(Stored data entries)
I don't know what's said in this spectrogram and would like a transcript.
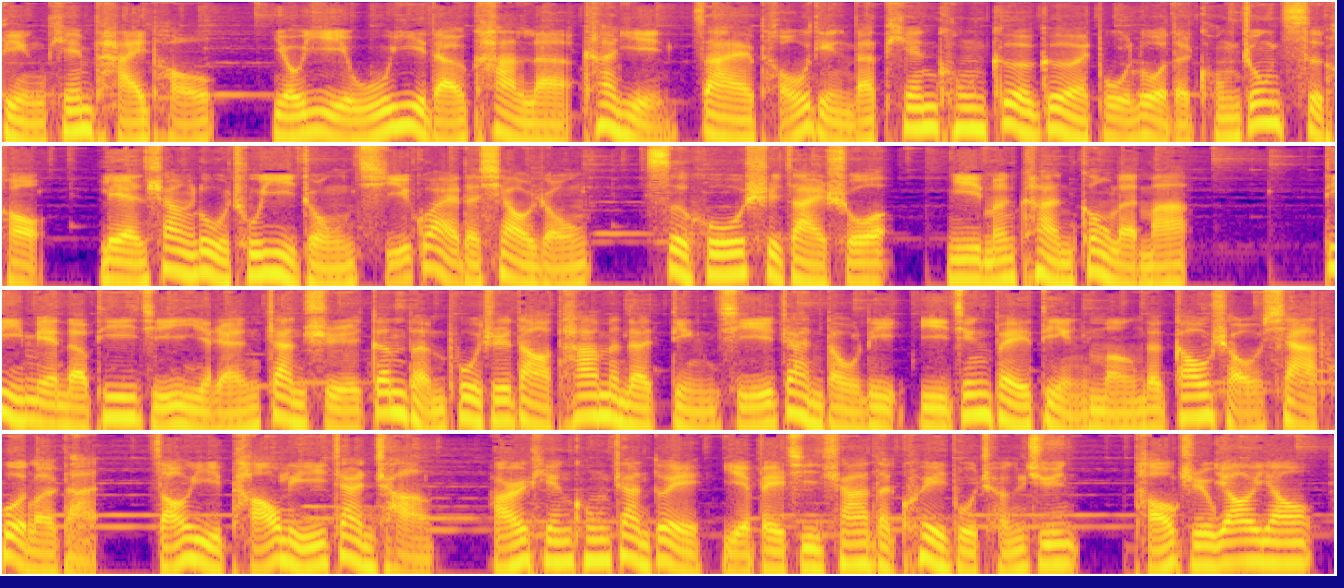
顶天抬头，有意无意地看了看隐在头顶的天空各个部落的空中伺候，脸上露出一种奇怪的笑容，似乎是在说：“你们看够了吗？”地面的低级蚁人战士根本不知道，他们的顶级战斗力已经被顶盟的高手吓破了胆，早已逃离战场。而天空战队也被击杀得溃不成军，逃之夭夭。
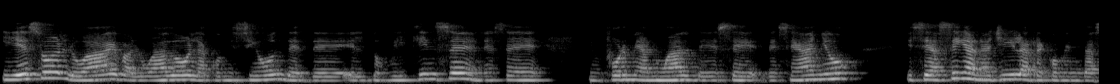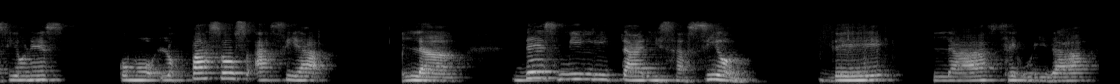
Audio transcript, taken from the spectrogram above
Y eso lo ha evaluado la Comisión desde el 2015 en ese informe anual de ese, de ese año y se hacían allí las recomendaciones como los pasos hacia la desmilitarización de la seguridad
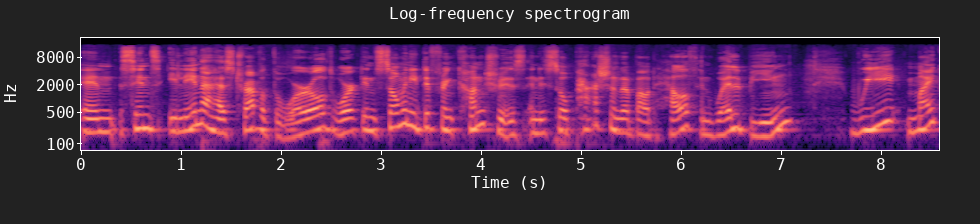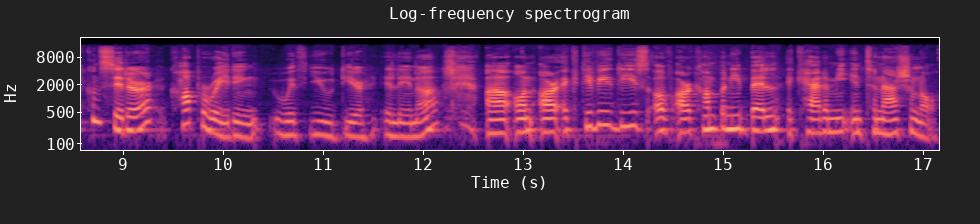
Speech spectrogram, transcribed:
And since Elena has traveled the world, worked in so many different countries, and is so passionate about health and well being, we might consider cooperating with you, dear Elena, uh, on our activities of our company, Bell Academy International.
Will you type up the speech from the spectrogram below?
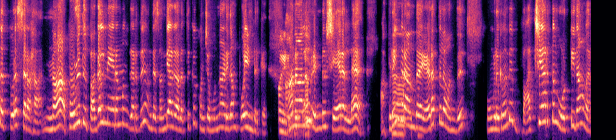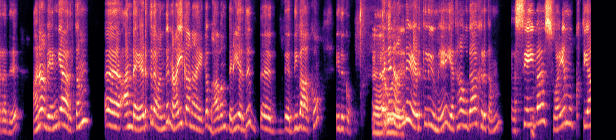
தத் புரஸ்ஸரகா நான் பொழுது பகல் நேரம்ங்கிறது அந்த சந்தியா காலத்துக்கு கொஞ்சம் முன்னாடிதான் போயிட்டு இருக்கு ஆனாலும் ரெண்டும் சேரல்ல. அப்படிங்கிற அந்த இடத்துல வந்து உங்களுக்கு வந்து வாச்சியார்த்தம் ஒட்டிதான் வர்றது. ஆனா வெங்கியார்த்தம் அந்த இடத்துல வந்து நாயிகா நாயக்க பாவம் தெரியறது திவாக்கும் இதுக்கும். அந்த இடத்துலயுமே யதா உதாகிருதம் தஸ்யைவ ஸ்வயமுக்தியா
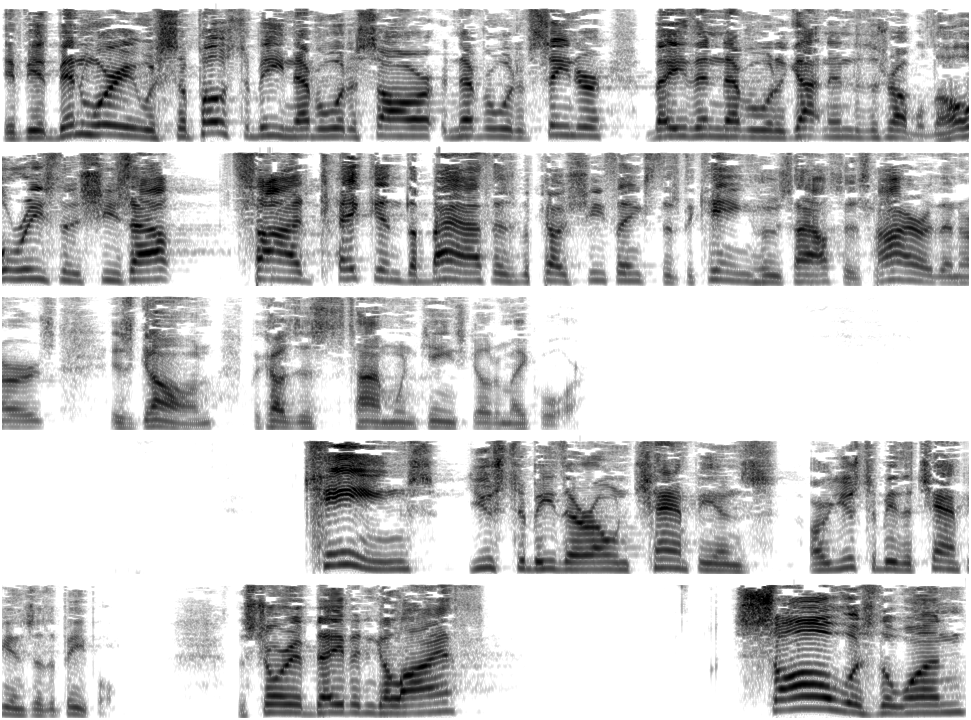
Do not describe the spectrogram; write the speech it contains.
If he had been where he was supposed to be, never would have saw her, never would have seen her bathing, never would have gotten into the trouble. The whole reason that she's outside taking the bath is because she thinks that the king, whose house is higher than hers, is gone because it's the time when kings go to make war. Kings used to be their own champions, or used to be the champions of the people. The story of David and Goliath. Saul was the one,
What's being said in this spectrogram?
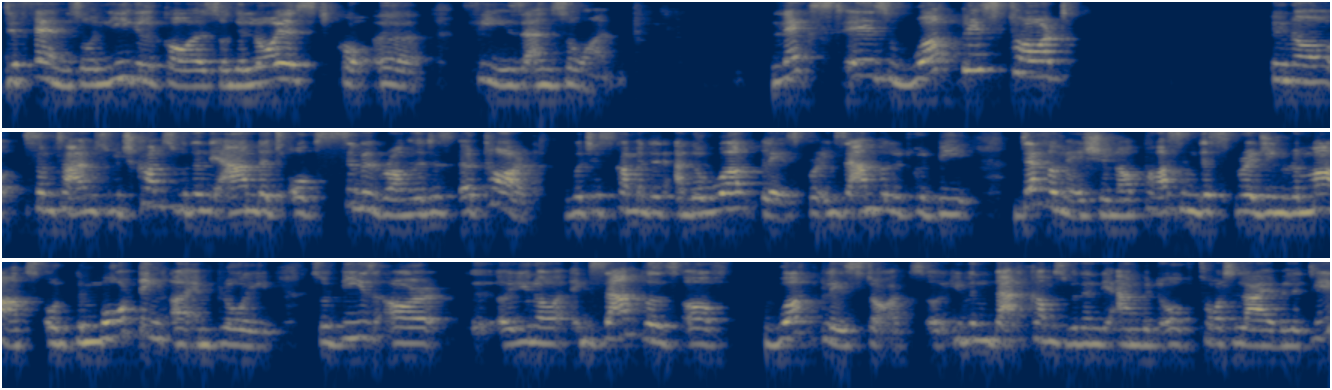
defense or legal costs or the lawyer's uh, fees and so on. Next is workplace tort, you know, sometimes which comes within the ambit of civil wrong, that is a tort which is committed at the workplace. For example, it could be defamation or passing disparaging remarks or demoting an employee. So these are, uh, you know, examples of workplace torts, So even that comes within the ambit of tort liability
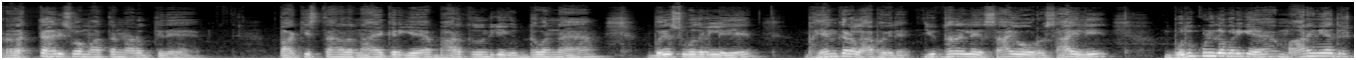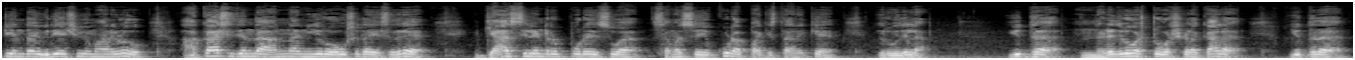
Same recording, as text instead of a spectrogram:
ರಕ್ತ ಹರಿಸುವ ಮಾತನಾಡುತ್ತಿದೆ ಪಾಕಿಸ್ತಾನದ ನಾಯಕರಿಗೆ ಭಾರತದೊಂದಿಗೆ ಯುದ್ಧವನ್ನು ಬಯಸುವುದರಲ್ಲಿ ಭಯಂಕರ ಲಾಭವಿದೆ. ಯುದ್ಧದಲ್ಲಿ ಸಾಯುವವರು ಸಾಯಲಿ, ಬದುಕುಳಿದವರಿಗೆ ಮಾನವೀಯ ದೃಷ್ಟಿಯಿಂದ ವಿದೇಶಿ ವಿಮಾನಗಳು ಆಕಾಶದಿಂದ ಅನ್ನ, ನೀರು, ಔಷಧ ಎಸೆದರೆ ಗ್ಯಾಸ್ ಸಿಲಿಂಡರ್ ಪೂರೈಸುವ ಸಮಸ್ಯೆಯೂ ಕೂಡ ಪಾಕಿಸ್ತಾನಕ್ಕೆ ಇರುವುದಿಲ್ಲ. ಯುದ್ಧ ನಡೆದಿರುವಷ್ಟು ವರ್ಷಗಳ ಕಾಲ ಯುದ್ಧದ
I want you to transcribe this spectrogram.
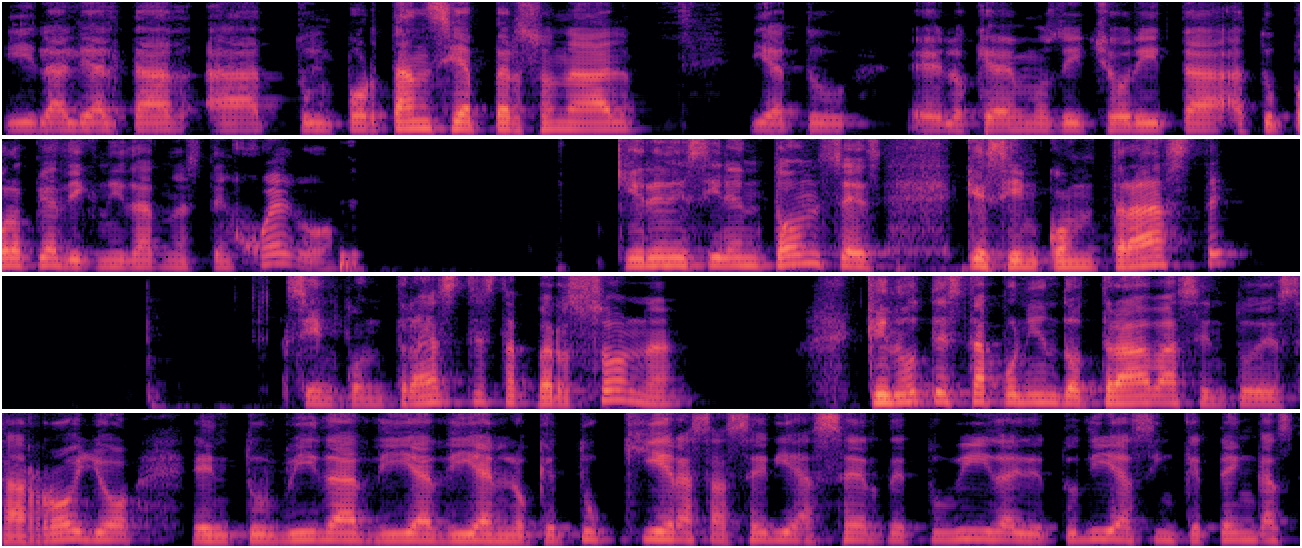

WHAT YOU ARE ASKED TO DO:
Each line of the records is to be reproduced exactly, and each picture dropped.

OUTPUT FOR THIS EXERCISE:
I don't know what's said in this spectrogram and would like a transcript.
顶天抬头，有意无意地看了看隐在头顶的天空各个部落的空中伺候，脸上露出一种奇怪的笑容，似乎是在说：“你们看够了吗？”地面的低级蚁人战士根本不知道，他们的顶级战斗力已经被顶盟的高手吓破了胆，早已逃离战场。而天空战队也被击杀得溃不成军，逃之夭夭。
Audio transcript, taken from the spectrogram above
Y eso lo ha evaluado la Comisión desde el 2015 en ese informe anual de ese, de ese año y se hacían allí las recomendaciones como los pasos hacia la desmilitarización de la seguridad
Speech spectrogram, transcribed:
And since Elena has traveled the world, worked in so many different countries, and is so passionate about health and well being, we might consider cooperating with you, dear Elena, uh, on our activities of our company, Bell Academy International.
Will you type up the speech from the spectrogram below?
தத் புரஸ்ஸரகா நான் பொழுது பகல் நேரம்ங்கிறது அந்த சந்தியா காலத்துக்கு கொஞ்சம் முன்னாடிதான் போயிட்டு இருக்கு ஆனாலும் ரெண்டும் சேரல்ல. அப்படிங்கிற அந்த இடத்துல வந்து உங்களுக்கு வந்து வாச்சியார்த்தம் ஒட்டிதான் வர்றது. ஆனா வெங்கியார்த்தம் அந்த இடத்துல வந்து நாயிகா நாயக்க பாவம் தெரியறது திவாக்கும் இதுக்கும். அந்த இடத்துலயுமே யதா உதாகிருதம் தஸ்யைவ ஸ்வயமுக்தியா
Do not describe the spectrogram; write the speech it contains.
If he had been where he was supposed to be, never would have saw her, never would have seen her bathing, never would have gotten into the trouble. The whole reason that she's outside taking the bath is because she thinks that the king, whose house is higher than hers, is gone because it's the time when kings go to make war. Kings used to be their own champions, or used to be the champions of the people. The story of David and Goliath. Saul was the one,
What's being said in this spectrogram?
defense or legal costs or the lawyer's uh, fees and so on. Next is workplace tort, you know, sometimes which comes within the ambit of civil wrong, that is a tort which is committed at the workplace. For example, it could be defamation or passing disparaging remarks or demoting an employee. So these are, uh, you know, examples of workplace torts, So even that comes within the ambit of tort liability
Same recording, as text instead of a spectrogram:
ರಕ್ತ ಹರಿಸುವ ಮಾತನಾಡುತ್ತಿದೆ ಪಾಕಿಸ್ತಾನದ ನಾಯಕರಿಗೆ ಭಾರತದೊಂದಿಗೆ ಯುದ್ಧವನ್ನು ಬಯಸುವುದರಲ್ಲಿ ಭಯಂಕರ ಲಾಭವಿದೆ. ಯುದ್ಧದಲ್ಲಿ ಸಾಯುವವರು ಸಾಯಲಿ, ಬದುಕುಳಿದವರಿಗೆ ಮಾನವೀಯ ದೃಷ್ಟಿಯಿಂದ ವಿದೇಶಿ ವಿಮಾನಗಳು ಆಕಾಶದಿಂದ ಅನ್ನ, ನೀರು, ಔಷಧ ಎಸೆದರೆ ಗ್ಯಾಸ್ ಸಿಲಿಂಡರ್ ಪೂರೈಸುವ ಸಮಸ್ಯೆಯೂ ಕೂಡ ಪಾಕಿಸ್ತಾನಕ್ಕೆ ಇರುವುದಿಲ್ಲ. ಯುದ್ಧ ನಡೆದಿರುವಷ್ಟು ವರ್ಷಗಳ ಕಾಲ ಯುದ್ಧದ
I want you to transcribe this spectrogram.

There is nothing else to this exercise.